Funding: This study was funded by a grant from the National Institutes of Health, GM 61753.
Association of drug-serum protein adducts and anti-drug antibodies in dogs with sulphonamide hypersensitivity: A naturally occurring model of idiosyncratic drug toxicity
Article first published online: 31 MAY 2006
Clinical & Experimental Allergy
Volume 36, Issue 7, pages 907–915, July 2006
How to Cite
Lavergne, S. N., Danhof, R. S., Volkman, E. M. and Trepanier, L. A. (2006), Association of drug-serum protein adducts and anti-drug antibodies in dogs with sulphonamide hypersensitivity: A naturally occurring model of idiosyncratic drug toxicity. Clinical & Experimental Allergy, 36: 907–915. doi: 10.1111/j.1365-2222.2006.02506.x

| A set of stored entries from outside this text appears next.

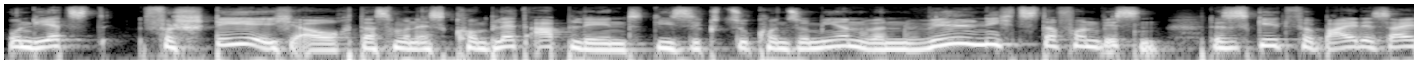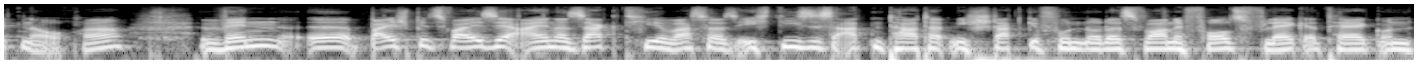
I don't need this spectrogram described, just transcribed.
Und jetzt verstehe ich auch, dass man es komplett ablehnt, diese zu konsumieren. Man will nichts davon wissen. Das gilt für beide Seiten auch. Ja? Wenn äh, beispielsweise einer sagt, hier, was weiß ich, dieses Attentat hat nicht stattgefunden oder es war eine False Flag Attack und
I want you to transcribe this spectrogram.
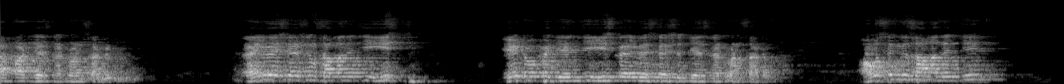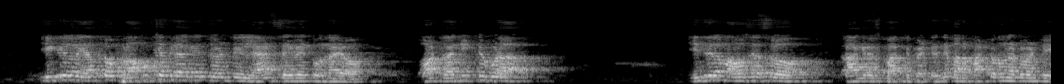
ఏర్పాటు చేసినటువంటి సంఘటన. రైల్వే స్టేషన్ సంబంధించి ఈస్ట్ గేట్ ఓపెన్ చేయించి ఈస్ట్ రైల్వే స్టేషన్ చేసినటువంటి సగం హౌసింగ్ సంబంధించి సిటీలో ఎంతో ప్రాముఖ్యత కలిగినటువంటి ల్యాండ్స్ ఏవైతే ఉన్నాయో వాటిలన్నింటినీ కూడా ఇందిరమ్మ హౌసెస్లో కాంగ్రెస్ పార్టీ పెట్టింది. మన పక్కన ఉన్నటువంటి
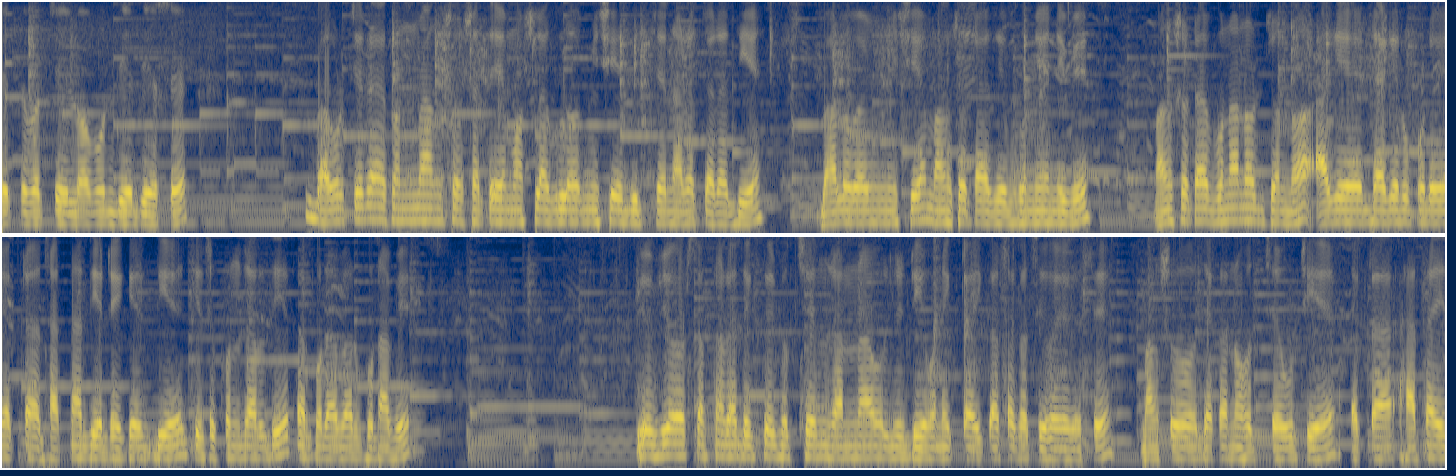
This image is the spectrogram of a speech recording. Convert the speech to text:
দেখতে পাচ্ছি লবণ দিয়ে দিয়েছে। বাবুর্চিরা এখন মাংসর সাথে মশলাগুলো মিশিয়ে দিচ্ছে নাড়াচাড়া দিয়ে। ভালোভাবে মিশিয়ে মাংসটা আগে ভুনিয়ে নিবে। মাংসটা ভুনানোর জন্য আগে ড্যাগের উপরে একটা ঢাকনা দিয়ে ঢেকে দিয়ে কিছুক্ষণ জাল দিয়ে তারপর আবার ভুনাবে। প্রিয় ভিউয়ার্স, আপনারা দেখতেই পাচ্ছেন রান্না অলরেডি অনেকটাই কাছাকাছি হয়ে গেছে। মাংস দেখানো হচ্ছে উঠিয়ে। একটা হাতায়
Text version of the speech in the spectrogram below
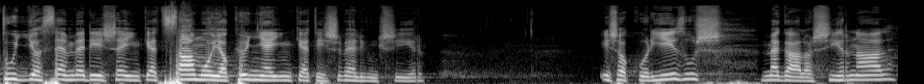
tudja szenvedéseinket, számolja könnyeinket, és velünk sír. És akkor Jézus megáll a sírnál,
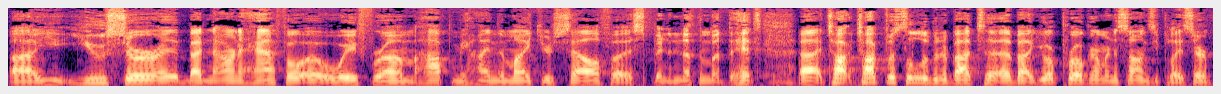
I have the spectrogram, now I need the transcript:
Uh, you, you, sir, about an hour and a half away from hopping behind the mic yourself, uh, spinning nothing but the hits. Uh, talk, talk to us a little bit about uh, about your program and the songs you play, sir.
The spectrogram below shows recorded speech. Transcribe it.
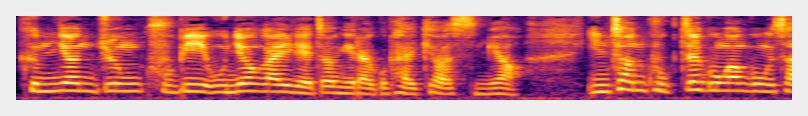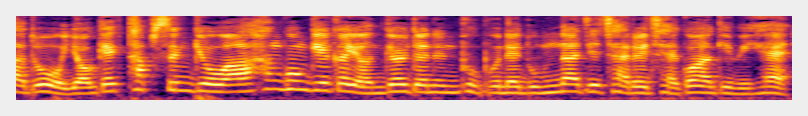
금년 중 구비 운영할 예정이라고 밝혀왔으며 인천국제공항공사도 여객 탑승교와 항공기가 연결되는 부분의 높낮이 차를 제거하기 위해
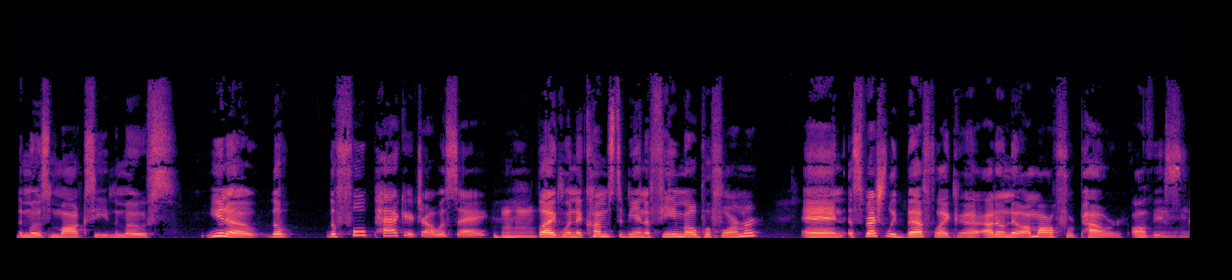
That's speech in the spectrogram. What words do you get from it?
the most moxie, the most you know, the the full package I would say. hmm Like when it comes to being a female performer and especially Beth like uh, I don't know, I'm all for power, obviously.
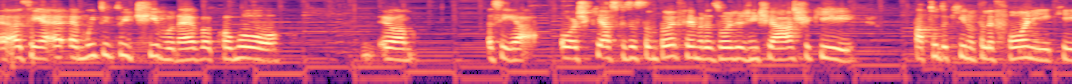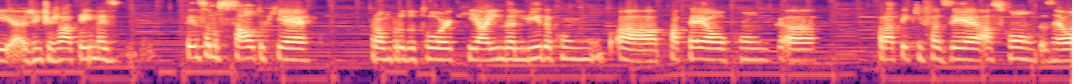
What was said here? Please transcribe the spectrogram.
é, assim, é, é, muito intuitivo, né? Como eu, assim, eu acho que as coisas são tão efêmeras hoje, a gente acha que tá tudo aqui no telefone e que a gente já tem, mas pensa no salto que é para um produtor que ainda lida com uh, papel, com uh, para ter que fazer as contas, né? ou,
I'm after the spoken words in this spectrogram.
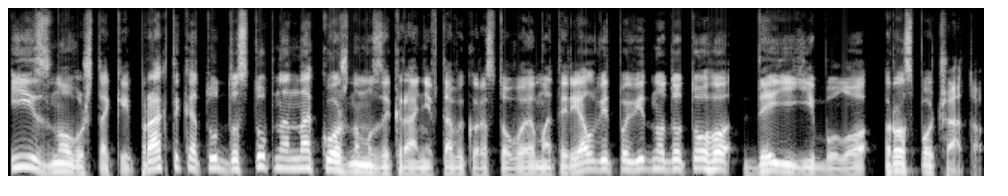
І знову ж таки, практика тут доступна на кожному з екранів та використовує матеріал відповідно до того, де її було розпочато.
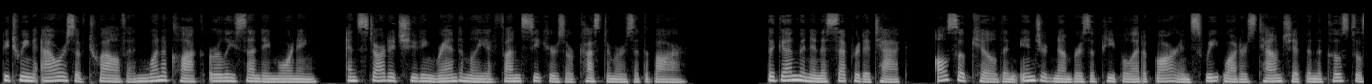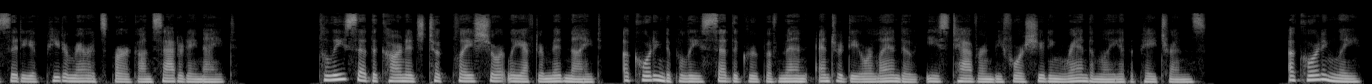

- Issue published online: 31 MAY 2006
- Article first published online: 31 MAY 2006
- Submitted 20 December 2005; revised 10 February 2006; accepted 27 March 2006
- anti-drug antibody;
- drug adduct;
- drug hypersensitivity;
Background Sulphonamide antimicrobials, such as sulphamethoxazole (SMX), provide effective infection prophylaxis in immunocompromised patients, but can lead to drug hypersensitivity (HS) reactions. These reactions also occur in dogs, with a similar time course and clinical presentation as seen in humans.
Objectives Drug-serum adducts and anti-drug antibodies have been identified in sulphonamide HS humans. The aim of this study was to determine whether similar markers were present in dogs with sulphonamide HS.
Methods Thirty-four privately owned sulphonamide HS dogs, 10 sulphonamide-‘tolerant’ dogs, 18 sulphonamide-naïve dogs, and four dogs experimentally dosed with SMX and the oxidative metabolite SMX-nitroso, were tested for drug-serum adducts by immunoblotting, and anti-drug antibodies by ELISA.
Results Sulphonamide–serum adducts were found in 10/20 HS dogs tested (50%), but in no tolerant dogs. Anti-sulphonamide IgG antibodies were detected in 17/34 HS dogs (50%), but in only one tolerant dog; antibody absorbance values were significantly higher in HS dogs. There was a significant association between the presence of sulphonamide–serum adducts and anti-sulphonamide antibodies (P=0.009). Anti-drug antibodies were also found in dogs experimentally dosed with SMX-nitroso followed by SMX, but not in a dog dosed with drug vehicle, followed by SMX.
Conclusion Similar humoral markers are present in dogs and humans with sulphonamide HS, supporting the use of dogs as a naturally occurring model for this syndrome in humans. These data suggest the potential use of drug-serum adducts and anti-drug antibodies as markers for sulphonamide HS. Preliminary data indicate that anti-sulphonamide antibodies may be triggered by the SMX-nitroso metabolite, not by the parent drug, in dogs.